It was at this time that Blind Dog told me I was almost a real bloozeman and he bestowed the name "Lightning Boy" on me. We went to Macy's to try to find some new tan pants. The girl working there was super beautiful. I straightened up my Mississippi String Tie and walked up to her. Tipped my hat and said, "Monin' mam. I'm Lightning Boy and this here is Blind Dog. Would you care to hear us play a song?" She said, "Lightining Boy and Blind Dog? What the hell are you guys supposed to be? "We're Blooze Men", I answered. She was unimpressed because obviously she didn't like "real" music. How could she? We were road dogs and she could never understand the struggles people like us faced playing blooze music.
We arrived at our destination. At the Crossroads Bar and Grill, an upscale eatery that serves the best steak and bbq in the area as well as an amazing selection of craft beer and single malt scotches there was an open mic jam. Blind Dog and I had been waiting for this and it was our big break. The only problem is this roadside juke joint was a snakepit. If you cut with the wrong person it could end your career quick and the guy who ran the jam was all about cliques. He agreed to let Blind Dog and I have a slot, but we would have to keep the volume low and not use our own maps or fiddles. This was a big problem because I had never plugged into the obscure booteek map that was provided for the jam, plus I had to play a Strat which has the volume knob in the wrong place for blooze.
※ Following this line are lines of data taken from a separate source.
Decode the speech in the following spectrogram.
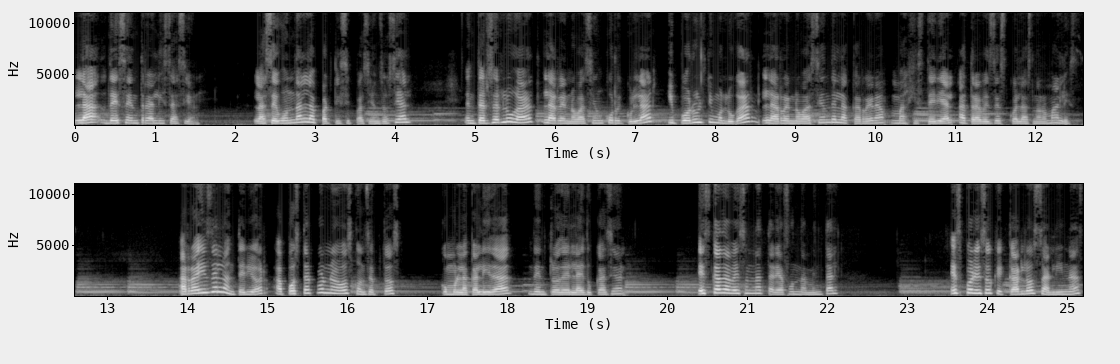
la descentralización. La segunda, la participación social. En tercer lugar, la renovación curricular y por último lugar, la renovación de la carrera magisterial a través de escuelas normales. A raíz de lo anterior, apostar por nuevos conceptos como la calidad dentro de la educación es cada vez una tarea fundamental. Es por eso que Carlos Salinas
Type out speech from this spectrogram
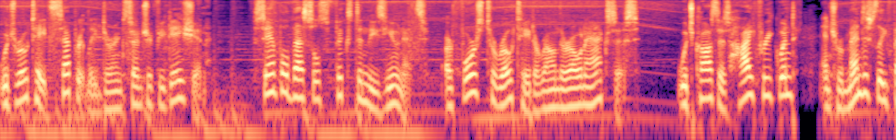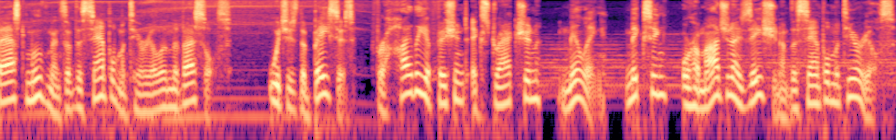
which rotate separately during centrifugation. Sample vessels fixed in these units are forced to rotate around their own axis, which causes high frequent and tremendously fast movements of the sample material in the vessels, which is the basis for highly efficient extraction, milling, mixing, or homogenization of the sample materials.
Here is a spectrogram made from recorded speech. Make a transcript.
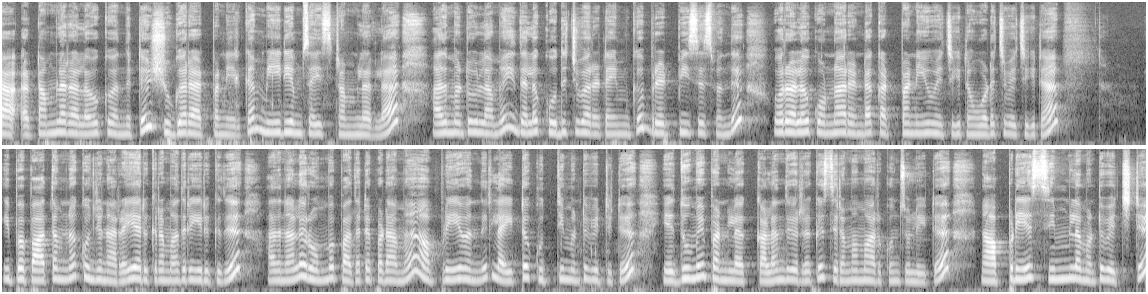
ட டம்ளர் அளவுக்கு வந்துட்டு சுகர் ஆட் பண்ணியிருக்கேன். மீடியம் சைஸ் டம்ளரில் அது மட்டும் இல்லாமல் இதெல்லாம் கொதிச்சு வர டைமுக்கு பிரெட் பீசஸ் வந்து ஓரளவுக்கு ஒன்றா ரெண்டாக கட் பண்ணியும் வச்சுக்கிட்டேன் உடச்சி வச்சுக்கிட்டேன். இப்போ பார்த்தோம்னா கொஞ்சம் நிறைய இருக்கிற மாதிரி இருக்குது. அதனால் ரொம்ப பதட்டப்படாமல் அப்படியே வந்து லைட்டாக குத்தி மட்டும் விட்டுட்டு எதுவுமே பண்ணல கலந்து விடுறதுக்கு சிரமமாக இருக்கும்னு சொல்லிட்டு நான் அப்படியே சிம்மில் மட்டும் வச்சுட்டு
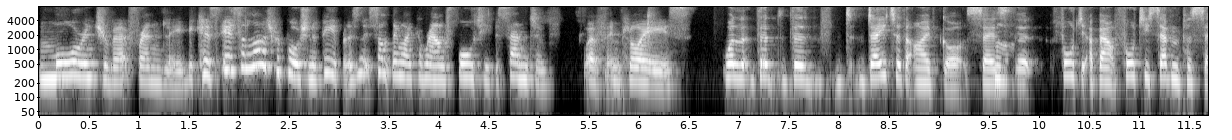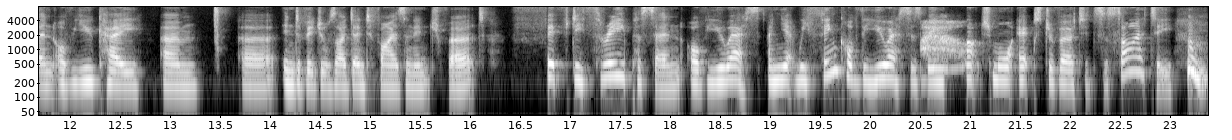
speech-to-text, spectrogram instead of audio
more introvert friendly, because it's a large proportion of people, isn't it? Something like around 40% of, of employees. Well, the, the data that I've got says hmm. that 40, about 47% of UK um, uh, individuals identify as an introvert 53% of US. And yet we think of the US as being wow. much more extroverted society. Hmm.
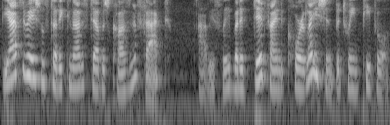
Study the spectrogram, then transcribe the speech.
The observational study cannot establish cause and effect, obviously, but it did find a correlation between people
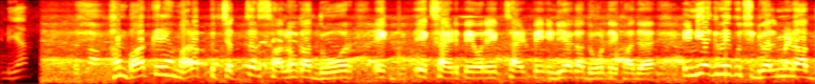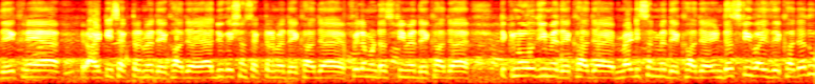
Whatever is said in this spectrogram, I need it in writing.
इंडिया हम बात करें हमारा पचहत्तर सालों का दौर एक एक साइड पे और एक साइड पे इंडिया का दौर देखा जाए। इंडिया में कुछ डेवलपमेंट आप देख रहे हैं आईटी सेक्टर में देखा जाए एजुकेशन सेक्टर में देखा जाए फ़िल्म इंडस्ट्री में देखा जाए टेक्नोलॉजी में देखा जाए मेडिसिन में देखा जाए इंडस्ट्री वाइज देखा जाए तो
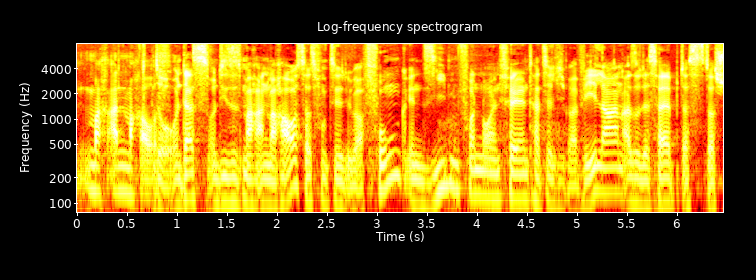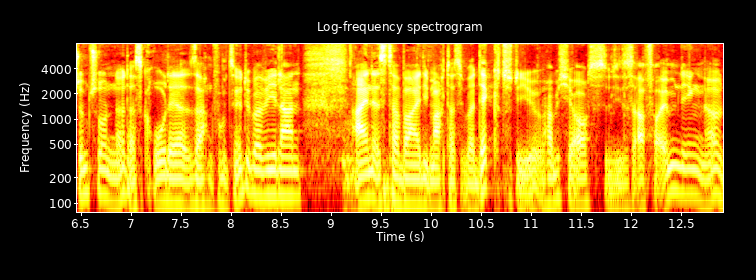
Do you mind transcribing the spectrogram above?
mach an, mach aus. So, und, das, und dieses Mach an, Mach aus, das funktioniert über Funk, in sieben von neun Fällen tatsächlich über WLAN. Also deshalb, das, das stimmt schon, ne? das Gros der Sachen funktioniert über WLAN. Eine ist dabei, die macht das überdeckt, die habe ich ja auch, ist dieses AVM-Ding, ne?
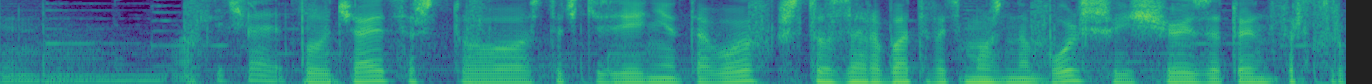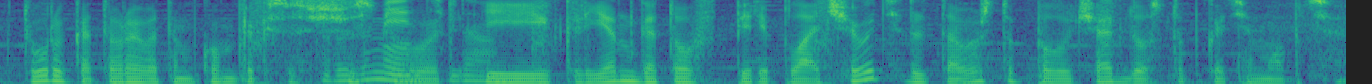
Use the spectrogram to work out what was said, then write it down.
э, отличается. Получается, что с точки зрения того, что зарабатывать можно больше еще из-за той инфраструктуры, которая в этом комплексе существует. Да. И клиент готов переплачивать для того, чтобы получать доступ к этим опциям.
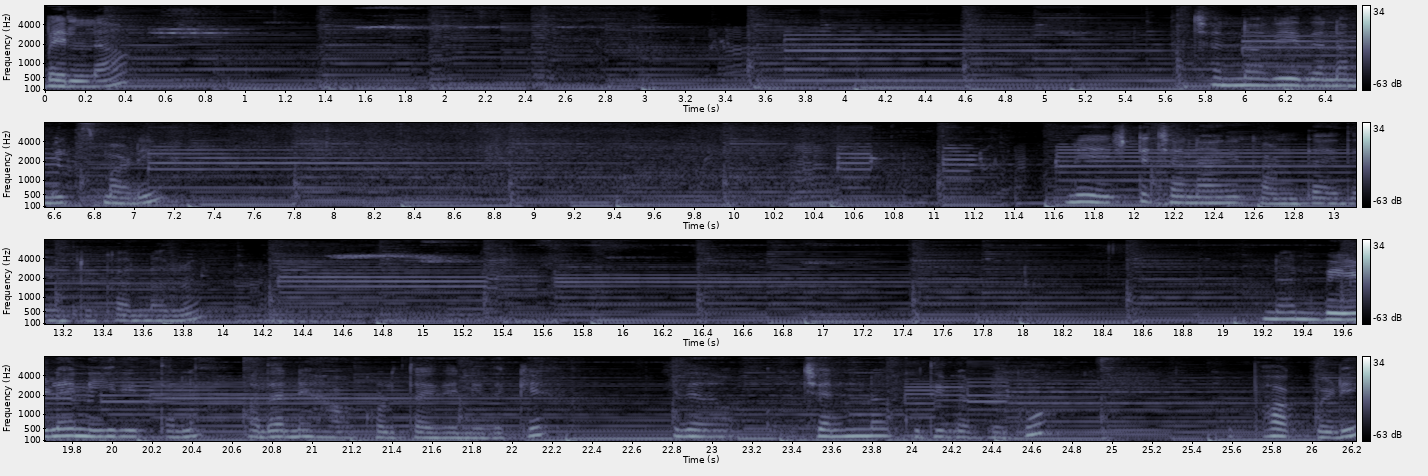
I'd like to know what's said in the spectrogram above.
ಬೆಲ್ಲ. ಚೆನ್ನಾಗಿ ಇದನ್ನು ಮಿಕ್ಸ್ ಮಾಡಿ. ಎಷ್ಟು ಚೆನ್ನಾಗಿ ಕಾಣ್ತಾ ಇದೆ ಅಂದರೆ ಕಲರು ನಾನು ಬೇಳೆ ನೀರಿತ್ತಲ್ಲ, ಅದನ್ನೇ ಹಾಕ್ಕೊಳ್ತಾ ಇದ್ದೀನಿ ಇದಕ್ಕೆ. ಇದು ಚೆನ್ನಾಗಿ ಕುದಿ ಬರಬೇಕು. ಉಪ್ಪು ಹಾಕ್ಬಿಡಿ,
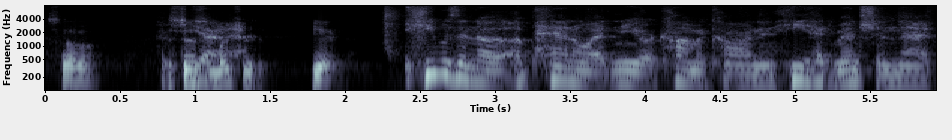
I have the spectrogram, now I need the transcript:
So it's just, Yeah. your- yeah. he was in a, a panel at New York Comic Con, and he had mentioned that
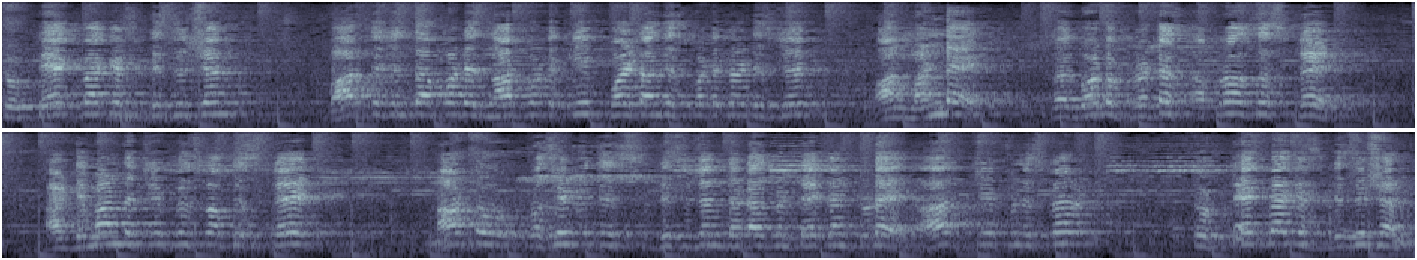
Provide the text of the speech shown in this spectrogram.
to take back its decision. Bharatiya Janata Party is not going to keep quiet on this particular decision. On Monday, we are going to protest across the state. I demand the Chief Minister of this state not to proceed with this decision that has been taken today. Our Chief Minister to take back his decision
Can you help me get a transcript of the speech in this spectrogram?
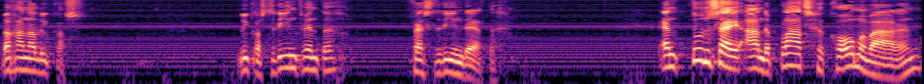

It was an epic battle of good vs evil and for the survival of teh blooze as a genre. This diabolic jam daddy even counted off Mustang Sally in A (instead of E) to try to throw us but Blind Dog and I survived, although I vowed that night never to play another non-true bypass cable my toanz were obviously in my hands as I wowed the crowd.
The next day we hung up our Blooze Hats and changed teams. We decided it was much easier to become men of God. Now Blind Dog and I gig in a P&W band. In a lot of ways I miss the road, the juke joints and the hard lessons you learn out there but being able to guarantee a big crowd because we play during the service and being done with the gig at 11:00 - right when Guitar Center opens makes up for it.
Namaste my brothers in blooze!
Noah, that serial number agrees with 1968. That tube chart is incorr3ct, and if you are running a GZ34 in that amp the voltages are higher than they should be for a VR. That AB568 circuit calls for a 5U4 rectifier. One thing I like about vr’s is that most of them run lower voltages than do other 6L6 Fender guitar amps....and the sonics differences between the VR and say a Pro Reverb or Bandmaster Reverb are the result of the lower B+ In the VR, ime. The GZ34 is safe to run there.....but the voltages are not ‘correct’.
Telemnemonics, that lead dress has NOT been changed. That is stock....I have never seen another one this neat. For instance, the number of twists for the heater filaments os higher than normal, and that twisted pair is on a dead line from any direction....no sag, no veering from the line. Take a look at the circuit board and see if you see anything else??
Looky what I found, drip edge black line - https://reverb.com/item/7316586-fender-vibrolux-reverb-silverface-1969
Nice condition, not sure what they mean by non-functioning though?